We got off to a late start on our first day. After an hour-long traffic jam in Columbia and hassles with the Uhaul truck, we arrived at the trail head in Sedalia at almost 4:00pm. The weather was fair though, and a lot of daylight remained. We were ready to ride.
There was a big parking lot at the trailhead. The trail began at one end of the lot; at the other end there were the remains of old railroad tracks that had yet to undergo the "rails to trails" effort. This truly was the beginning of the Katy Trail.
The trail itself was everything wed expected. The first twenty miles were a scenic breeze. We passed farms and fields and amber waves of grain. The smell of flowers was powerful and complemented the scent of manure nicely. The trail had only a modest incline and was nice to ride.
We went across a few old railroad bridges, and as these were the first railroad bridges we had ever crossed, we stopped to investigate each one thoroughly.
Our water was running low as we reached the first town on the trail, Clifton City. As we looked up the road for a store or a water pump or something we spied an old refrigerator in front of an ancient barn.

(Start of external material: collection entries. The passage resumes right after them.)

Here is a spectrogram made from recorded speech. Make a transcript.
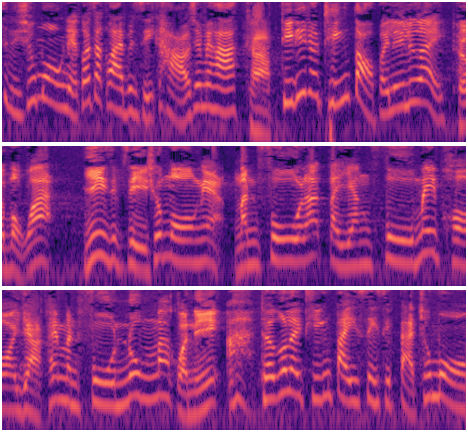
24 ชั่วโมงเนี่ยก็จะกลายเป็นสีขาวใช่ไหมคะ ครับ ทีนี้จะทิ้งต่อไปเรื่อย เธอบอกว่า 24 ชั่วโมงเนี่ยมันฟูแล้วแต่ยังฟูไม่พออยากให้มันฟูนุ่มมากกว่านี้ๆอะเธอก็เลยทิ้งไป 48 ชั่วโมง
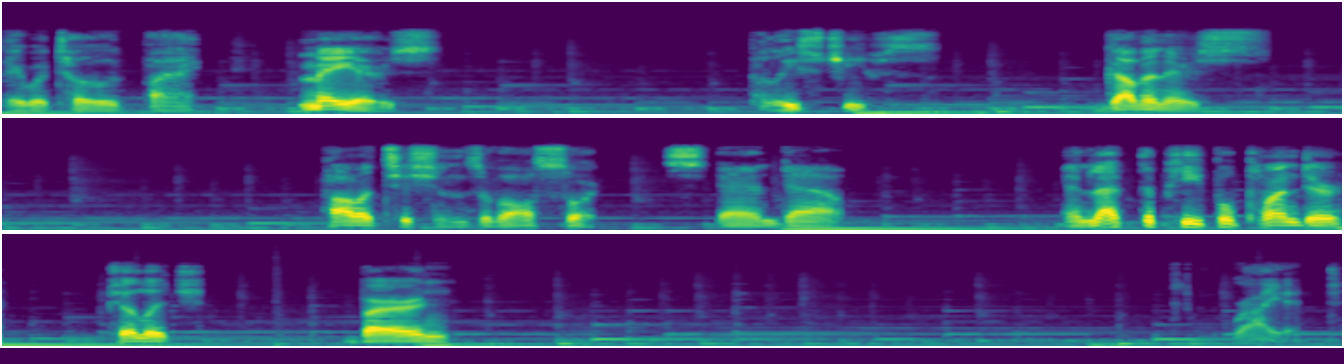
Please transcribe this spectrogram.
they were told by mayors, police chiefs, governors, politicians of all sorts. Stand down and let the people plunder, pillage, burn, riot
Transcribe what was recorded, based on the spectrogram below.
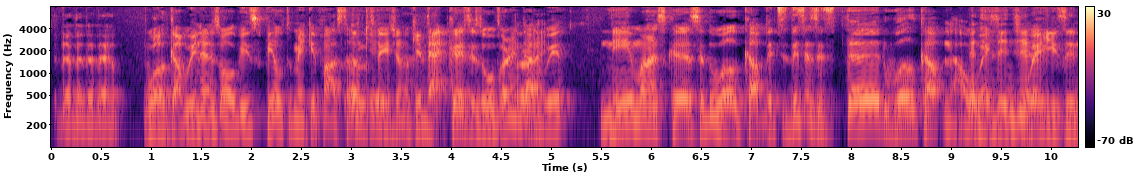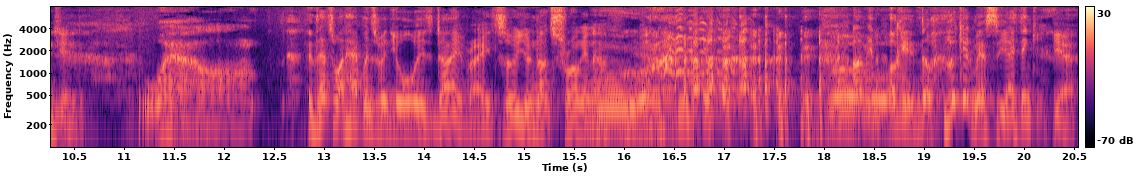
the, the, the, the World Cup winners always fail to make it past the group Okay. stage. And okay, that curse is over and done Right. with. Neymar's curse at the World Cup. This, this is his third World Cup now. And where, he's injured. Where he's injured. Well, that's what happens when you always dive, right? So you're not strong enough. I mean, okay, no, look at Messi. I think, Yeah.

A sign on the refrigerator read, "Honor System." Inside were cans of soda, bottles filled with water, candy bars, and a jar in which to put money. We stocked up, paid, and continued on our way.
Just after Clifton City there was a detour sign posted on the trail. The sign pointed toward an alternate route: straight up a narrow, hilly road. We considered our options for a millisecond, ignored the detour sign, and continue down the trail. It turned out to be a good move: the cause of the detour was light construction that was easily avoided. We met some riders later who told us that the detour was long and dull, with frequent and grueling hills.
It seems that we had misjudged the distance to Boonville, though, and after about 30 miles in 3 hours we began to wonder what wed gotten ourselves into. The trail seemed endless and entirely uphill. The group spread out; we stopped talking to one another and concentrated on finishing the ride.
In Boonville we quickly found a restaurant and ate heartily. Our exhaustion somewhat abated, we got back on our bikes and rode a short way down the trail to the Roundhouse, an excellent trail side campground. We set up camp by flashlight, and as we sat around a fire sipping big bottles of Newcastle and watching the multitude of fireflies in the surrounding trees light up like white Christmas lights, the days ride didnt seem bad at all.
Thumbnails of Day One pictures: